By Nathan Washburn
Pastor, First Baptist Church, Greenbrier
Moses wasn’t a ladder-climbing businessman. He wasn’t a self-assured professional with a great resume and leadership experience. He was a shepherd on the backside of the wilderness. And while he probably wasn’t the guy that anyone would have chosen to lead Israel out of Egypt and into their new homeland, that’s exactly what God called him to do.
His calling, however, wasn’t clean and tidy. Moses struggled with the idea. In fact, he was brutally honest about his own limitations. Who was he that God should even send him (Exodus 3:11)? How would the people know God sent him (Exodus 3:13)? What if they didn’t believe him (Exodus 4:1)? What if he messed up what he was supposed to say and couldn’t communicate clearly (Exodus 3:10)? What if he just didn’t want to go (v. 13)? At every objection Moses raised, however, the Lord had an overruling answer. There was nothing He hadn’t thought of, and there was nothing He couldn’t do.
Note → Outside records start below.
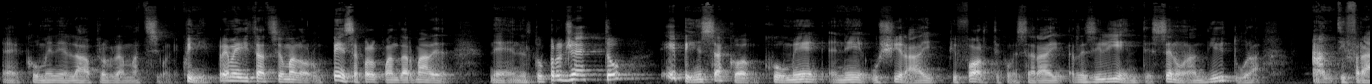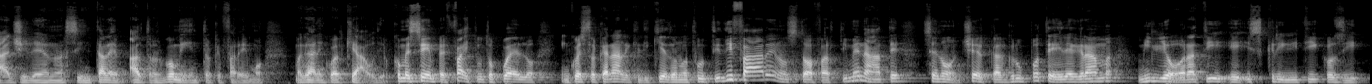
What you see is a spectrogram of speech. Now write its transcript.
eh, come nella programmazione. Quindi premeditazione malorum, pensa a quello che può andare male nel tuo progetto, e pensa co- come ne uscirai più forte, come sarai resiliente, se non addirittura antifragile, una Taleb, altro argomento che faremo magari in qualche audio. Come sempre fai tutto quello in questo canale che ti chiedono tutti di fare, non sto a farti menate, se non cerca il gruppo Telegram, migliorati e iscriviti così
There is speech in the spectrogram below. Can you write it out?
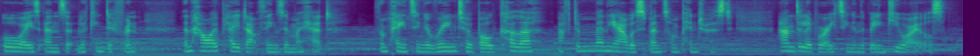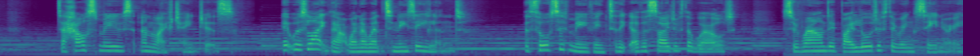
always ends up looking different than how I played out things in my head. From painting a room to a bold colour after many hours spent on Pinterest and deliberating in the B&Q aisles, to house moves and life changes. It was like that when I went to New Zealand. The thought of moving to the other side of the world, surrounded by Lord of the Rings scenery,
God is not unaware of your limitations. He created them. Moses was well acquainted with his speech impediment. He was also self-conscious enough about it that he thought it would exclude him from being used by God. (Either this or the whole thing was an excuse he was tossing out there in order for God to move on to someone else.) But God’s response was that He was the one who created the mouth and tongue of every person, and if Moses had any sort of disability, it’s because God, in His perfect creativity, gave it to him. God was fully aware of his speech issue; it was His idea!
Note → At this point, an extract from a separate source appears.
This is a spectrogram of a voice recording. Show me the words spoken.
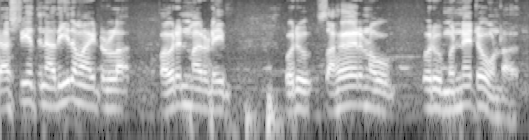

God uses your limitations to showcase His glory. “But we have this treasure in jars of clay, to show that the surpassing power belongs to God and not to us” (II Corinthians 4:7). These bodies we have, these vessels of clay, are not perfect. We have far more inabilities than abilities. And God uses us in that state precisely to show that none of the credit should go to us. After the unfolding of the 10 plagues, there’s no doubt that it was God’s doing that the Israelites were released by Pharaoh. It certainly wasn’t Moses’ speaking ability. This was so that God would get the glory over Pharaoh (Exodus 14:4, 17).
God has called you, not someone else. You. Moses pressed God’s calling by bringing up several issues that he thought would relieve him from the task God was giving him to do. When God explained and displayed that He was greater than his disability and would use him, he finally begged Him just to send someone else.
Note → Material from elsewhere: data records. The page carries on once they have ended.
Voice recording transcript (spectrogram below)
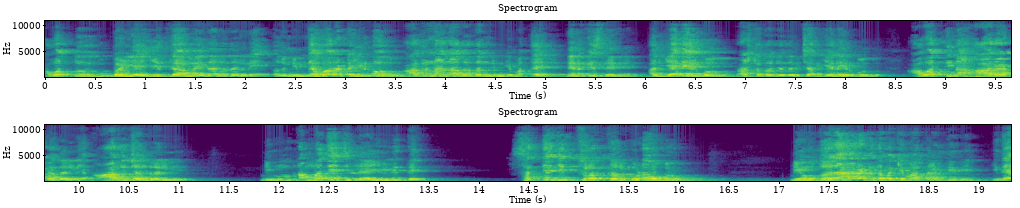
ಅವತ್ತು ಹುಬ್ಬಳ್ಳಿಯ ಈದ್ಗಾ ಮೈದಾನದಲ್ಲಿ ಅದು ನಿಮ್ದೇ ಹೋರಾಟ ಇರ್ಬೋದು. ಆದ್ರೂ ನಾನು ಅದು ಅದನ್ನು ನಿಮ್ಗೆ ಮತ್ತೆ ನೆನಪಿಸ್ತೇನೆ. ಅದು ಏನೇ ಇರ್ಬೋದು. ರಾಷ್ಟ್ರಧ್ವಜದ ವಿಚಾರ ಏನೇ ಇರ್ಬೋದು. ಅವತ್ತಿನ ಹಾರಾಟದಲ್ಲಿ ಆರು ಜನರಲ್ಲಿ ನಿಮ್ ನಮ್ಮದೇ ಜಿಲ್ಲೆಯ ಇಲ್ಲಿದ್ದೆ. ಸತ್ಯಜಿತ್ ಸುರತ್ಕಲ್ ಕೂಡ ಒಬ್ರು. ನೀವು ಧ್ವಜ ಹಾರಾಟದ ಬಗ್ಗೆ ಮಾತನಾಡ್ತೀರಿ ಇದೇ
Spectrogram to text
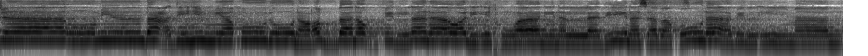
جاءوا من بعدهم يقولون ربنا اغفر لنا ولإخواننا الذين سبقونا بالإيمان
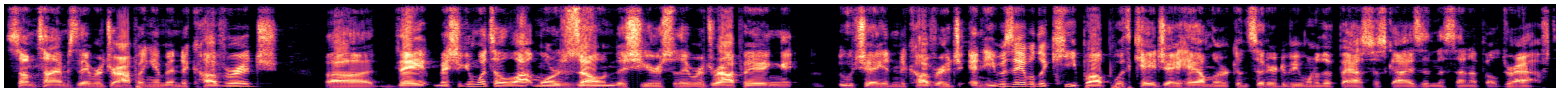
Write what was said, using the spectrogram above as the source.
Sometimes they were dropping him into coverage. Uh, they Michigan went to a lot more zone this year, so they were dropping Uche into coverage, and he was able to keep up with KJ Hamler, considered to be one of the fastest guys in this NFL draft.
We will always want God to send someone else. Someone else can tell my neighbor about Christ. Someone else can volunteer for the nursery. Someone else can go overseas and tell the news of Jesus. Someone else can help revitalize that church. Lord, just send someone else.
This is a far different reaction than we see from the humbled prophet Isaiah after he had seen the Lord on His throne. He knew when he saw the Lord high and exalted (Isaiah 6:1) that he was an unworthy man (Isaiah 6:5). After his cleansing (Isaiah 6:7), when the question came of who would go, Isaiah willingly cried out, “Here I am! Send me” (Isaiah 6:8). Pray to have this willingness.
We all have limitations. Those limitations, however, do not exempt us from the responsibility to willingly obey when the Lord calls us to follow Him and do His work. We can always trust that His ability is far greater than our inability, and because of this, He will always get the glory.